Rowell traces the origins of the three-self paradigm back to the English Anglican Henry Venn, the leader of the Church Missionary Society from 1841. (His father was the pastor to William Wilberforce.) However Venn's concerns differed from today's discussions. He was concerned with the mission equivalent of colonialism, namely ecclesiastical imperialism. His concern was not dependency but domination. He wanted to bring an end to outside governance not outside giving.
One of the features of the book is the attempt to understand why western Christians have been so unwilling to give to the poorer churches. The author documents the development of ideas about giving to the poor in the history of the United States. He traces this development from what he calls Social Calvinism, a way of giving by persons to persons in their community but which distinguished between the "worthy poor" and the "wayward poor", through Social Darwinism (eliminating or allowing the unfit not to survive), through to Social Universalism which eliminated both personal giving (the government took over responsibility for welfare) and any distinctions about whether people actually needed welfare help. The result of the latter welfare programs was a cynicism that the public support programs didn't work. "Compassion fatigue" set in.
Rowell also documents the generally poor contributions of his home nation to the poorer nations. His claim is that both as a nation and as churches, 98% of all income is kept at home. He says that a mere 0.18 percent of church income goes to outreach ministries aimed at lost people living in already evangelised cultures, and only 0.02 percent goes annually to help reach truly un-reached peoples with the gospel.
His major plea is for western rich churches and Christians to work in covenant partnerships with churches in poorer nations as partners who contribute different things. He compares the Lend-Lease policy of the United States during World War II, and says that those with money can add it to those with human resources and expertise on the ground. Rather than fearing a welfare mentality he says we should be thinking of a warfare mentality in which we pool whatever resources we have for the good of the gospel.

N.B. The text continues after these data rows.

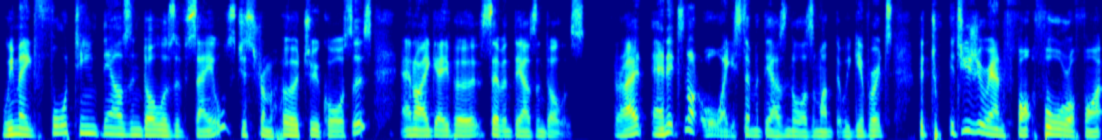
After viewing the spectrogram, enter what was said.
We made $14,000 of sales just from her two courses, and I gave her $7,000. Right? And it's not always seven thousand dollars a month that we give her. It's but it's usually around four or five,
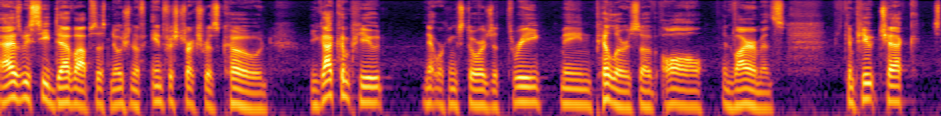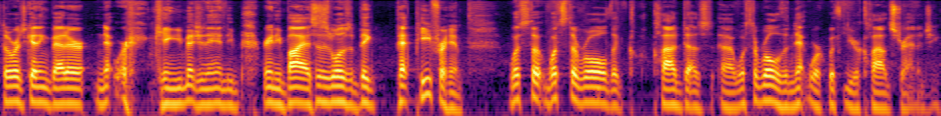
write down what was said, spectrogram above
as we see DevOps, this notion of infrastructure as code, you got compute, networking, storage, the three main pillars of all environments. Compute, check, storage getting better, networking, you mentioned Andy, Randy Bias, this was a big pet peeve for him. What's the, what's the role that cloud does, uh, what's the role of the network with your cloud strategy?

He promotes the idea of compassionate conservatism, which is roughly a personal giving based on relationships, distinguishing between the worthy poor and the wayward poor, and setting a high value on the employment of heads of households. He outlines what he calls a Missionary Marshall Plan (modelled on the plan that helped re-establish the economies of some European nations after the second World War). This gives the primary responsibility for mission ministry to the local church not to outside donors. It also focuses efforts in areas where the Lord has opened doors to work.
One of the major themes running through the book is that Christians need to practice biblical generosity and not use the three-self paradigm as an excuse to withhold gifts to those in need. He has many strong things to say about the self-interest and greed of western churches and Christians, and also challenges the lifestyles of western missionaries who work among the poor. Rowell includes a helpful section on how Christians can help tackle poverty.
Overall the book is well thought out and practical. It comes from solid biblical study informed by personal experience and practice.
It should be read by church leaders, members of Church Councils, Boards of Deacons or Elders and those involved in mission outreach. It is an impassioned and challenging but practical book which has many important things to say to affluent western Christians.